The main characters, Bess and the Highwayman, face many problems as lovers. One problem is that the Highwayman is a robber, and Bess is the Landlord’s daughter. They can’t actually solve this problem because of their background, but they keep on seeing each other. A second problem is that there is another man in love with Bess. They don’t find out until the end, when it’s too late, and they die. This behavior tells me that they love each other very much.
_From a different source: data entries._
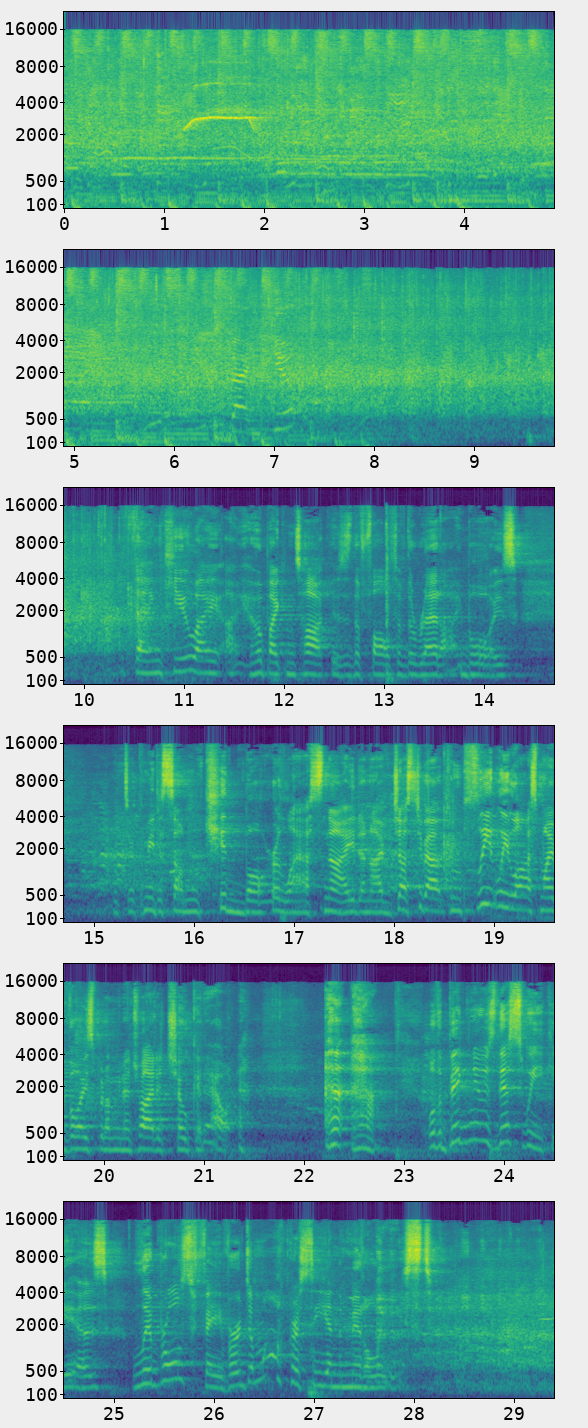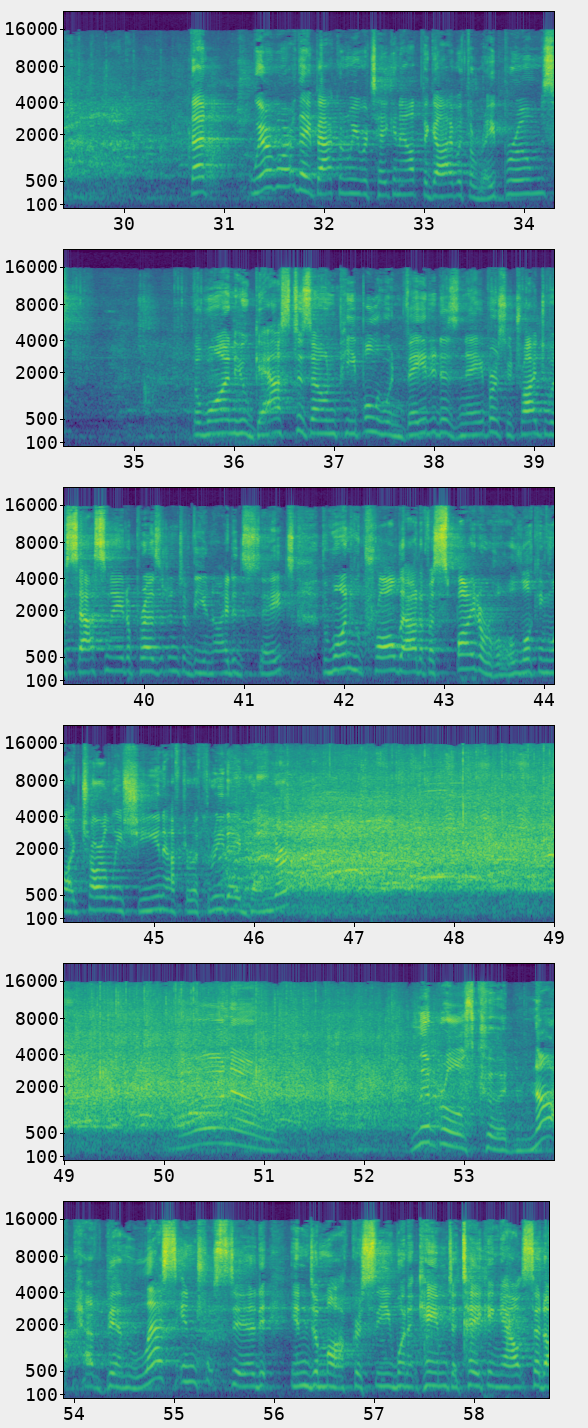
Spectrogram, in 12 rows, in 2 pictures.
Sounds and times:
Female speech, woman speaking: 6.5s - 7.3s, 10.4s - 14.3s, 15.2s - 21.4s, 22.2s - 28.2s, 30.7s - 34.4s, 35.6s - 46.4s, 50.1s - 51.1s, 52.5s - 58.7s
Narration, monologue: 10.2s - 28.6s, 30.5s - 46.5s, 52.3s - 58.7s.

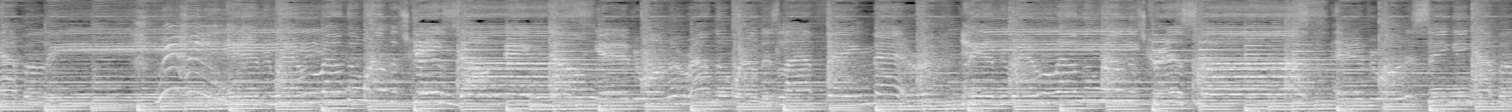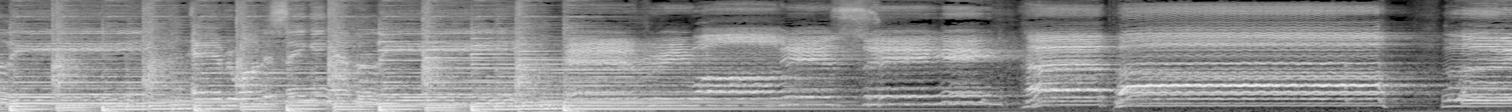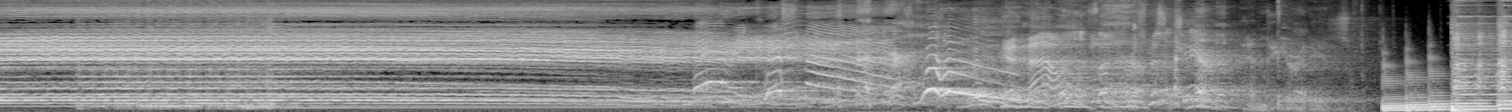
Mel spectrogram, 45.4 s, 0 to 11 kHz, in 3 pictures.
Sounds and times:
Christmas music: 0.0s - 26.7s, 29.6s - 39.5s, 44.1s - 45.3s
Christian music: 0.0s - 45.3s.

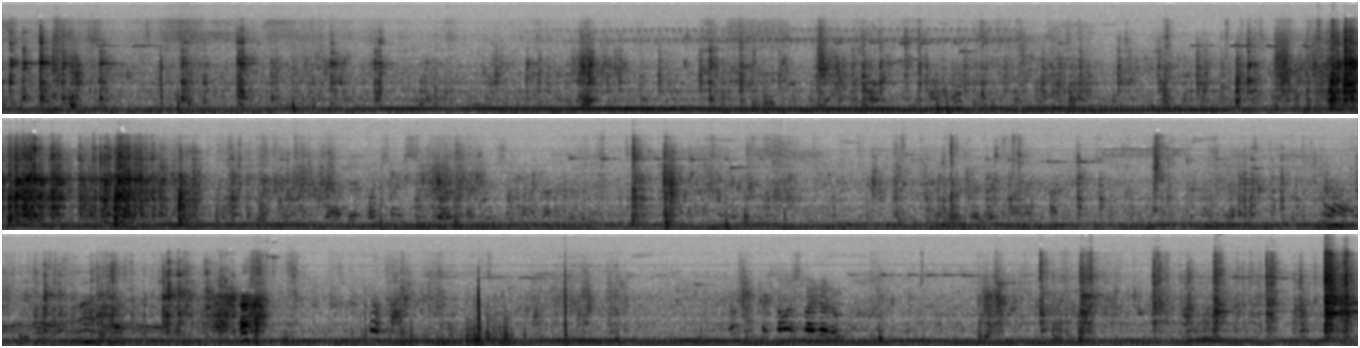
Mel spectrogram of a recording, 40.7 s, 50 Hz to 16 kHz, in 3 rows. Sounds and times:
Speech: 16.7s - 19.6s, 23.0s - 24.2s, 34.4s - 35.6s.

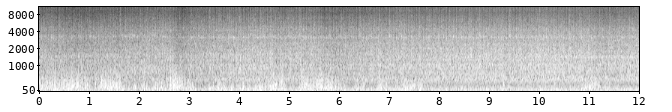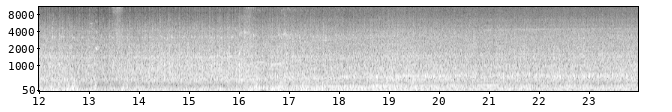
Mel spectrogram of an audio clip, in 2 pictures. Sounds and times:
Truck: 0.0s - 23.9s.

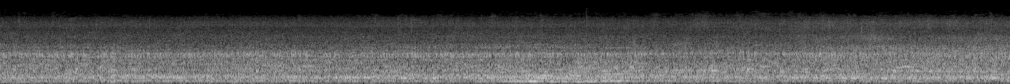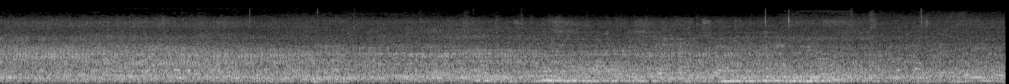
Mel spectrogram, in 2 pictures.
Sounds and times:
Printer: 0.0s - 20.1s
Speech: 4.8s - 20.1s.

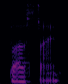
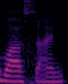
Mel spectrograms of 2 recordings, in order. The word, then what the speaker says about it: Blaustein: Michael Blaustein, Blaustein, Blaustein, Blaustein, like Frankenstein, Blaustein.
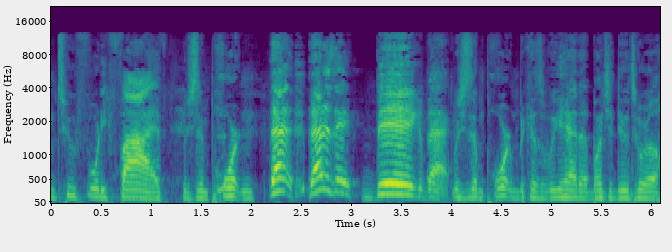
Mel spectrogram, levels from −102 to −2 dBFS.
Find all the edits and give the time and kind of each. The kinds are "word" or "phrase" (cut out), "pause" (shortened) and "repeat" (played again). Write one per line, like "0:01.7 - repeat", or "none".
0:01.2 - pause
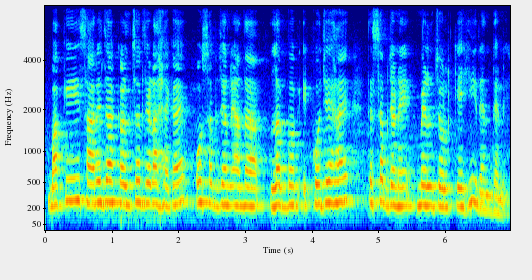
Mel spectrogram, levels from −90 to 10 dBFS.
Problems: background sounds at intervals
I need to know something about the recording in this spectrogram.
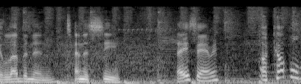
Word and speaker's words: Lebanon: It's spelled Lebanon, but here they say Lebanon, Tennessee.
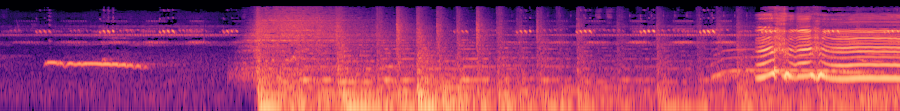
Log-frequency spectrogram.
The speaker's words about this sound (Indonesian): Suara binatang malam di hutan sangat menyeramkan. Terdengar suara burung kolik, suara burung hantu.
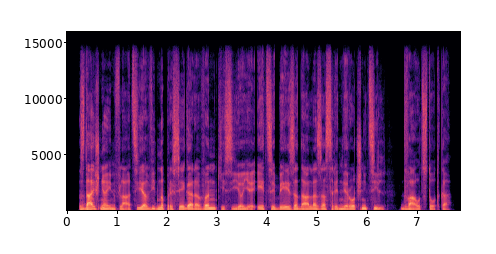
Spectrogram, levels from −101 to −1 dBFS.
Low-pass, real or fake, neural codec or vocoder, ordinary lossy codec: 14.4 kHz; fake; vocoder, 44.1 kHz, 128 mel bands, Pupu-Vocoder; none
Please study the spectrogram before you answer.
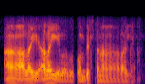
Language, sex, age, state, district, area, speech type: Telugu, male, 18-30, Andhra Pradesh, Bapatla, urban, conversation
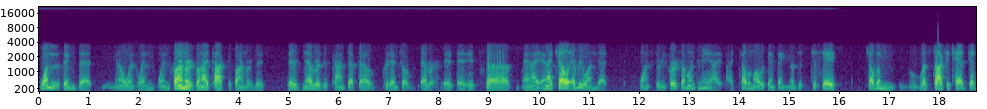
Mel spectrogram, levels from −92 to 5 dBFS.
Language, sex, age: English, male, 60-79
The dominant theme of the poem is imagery. The first part is Love is a torrent; the moon a galleon; Bess's hair is "waves in the moonlight", a "cascade" of perfume; indicating the forces of love and the way in which the Highwayman, like the galleon, is subject to the overwhelming power of passions that ebb, flow, surge and crash within the human heart. Consider the contrasts between the lovers Bess and the Highwayman and the jealous and covetous Tim the Osler. Bess and the Highwayman are associated with life, the corpse-like Tim with death. Bess's eyes are black, whereas Tim's are "hollows of madness"; she is "red-lipped" whereas Tim's face is white; Tim's cheek is peaked whereas the Highwayman’s face burnt like a brand. This imagery helps us paint a picture of what is happening with the two lovers, an a...